### WHAT THE TASK REQUIRES
Please reproduce the entries below exactly from the line with "What are the words in" through their last line, leaving out any pictures.

### Stored items
--

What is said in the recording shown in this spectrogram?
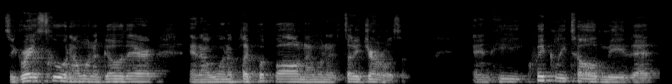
It's a great school, and I want to go there and I want to play football and I want to study journalism. And he quickly told me that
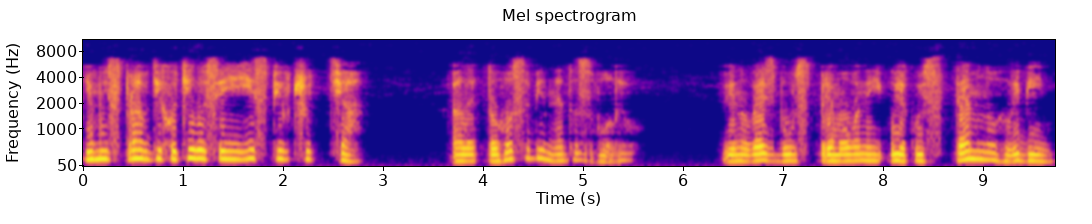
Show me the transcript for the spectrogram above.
Йому й справді хотілося її співчуття, але того собі не дозволив. Він увесь був спрямований у якусь темну глибінь.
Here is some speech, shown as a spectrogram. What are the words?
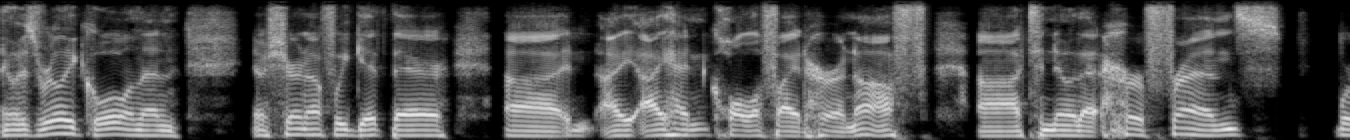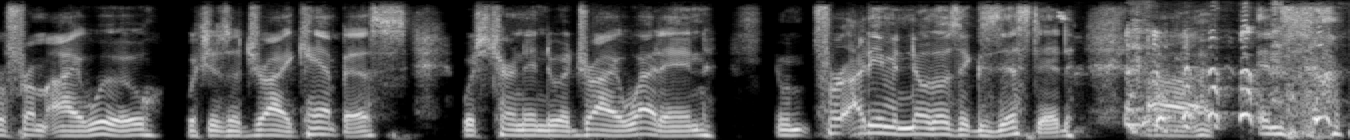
it was really cool. And then, you know, sure enough, we get there. Uh, and I, I hadn't qualified her enough uh, to know that her friends were from IWU, which is a dry campus, which turned into a dry wedding. And For I didn't even know those existed. Uh, and so,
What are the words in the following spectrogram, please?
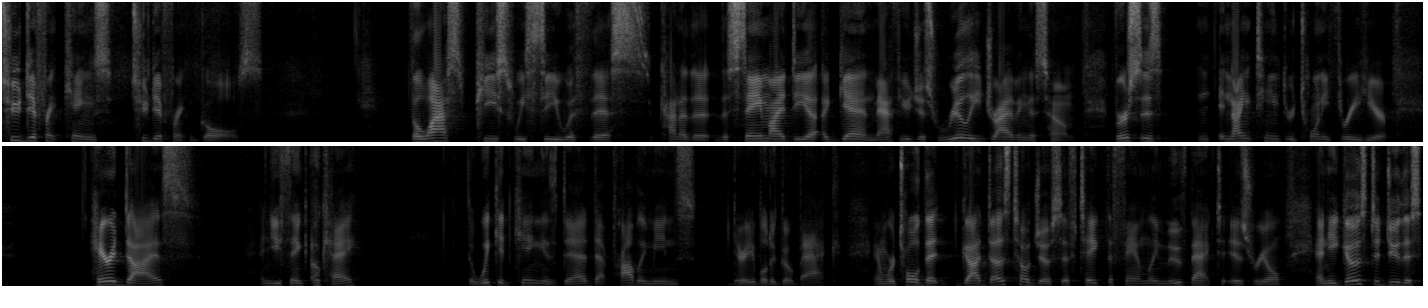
Two different kings, two different goals. The last piece we see with this, kind of the, the same idea again, Matthew just really driving this home. Verses 19 through 23 here. Herod dies, and you think, okay, the wicked king is dead. That probably means they're able to go back. And we're told that God does tell Joseph, take the family, move back to Israel. And he goes to do this.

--

### ANSWER SPACE
What are the words in the following spectrogram, please?
Two different kings, two different goals. The last piece we see with this, kind of the, the same idea again, Matthew just really driving this home. Verses 19 through 23 here. Herod dies, and you think, okay, the wicked king is dead. That probably means they're able to go back. And we're told that God does tell Joseph, take the family, move back to Israel. And he goes to do this.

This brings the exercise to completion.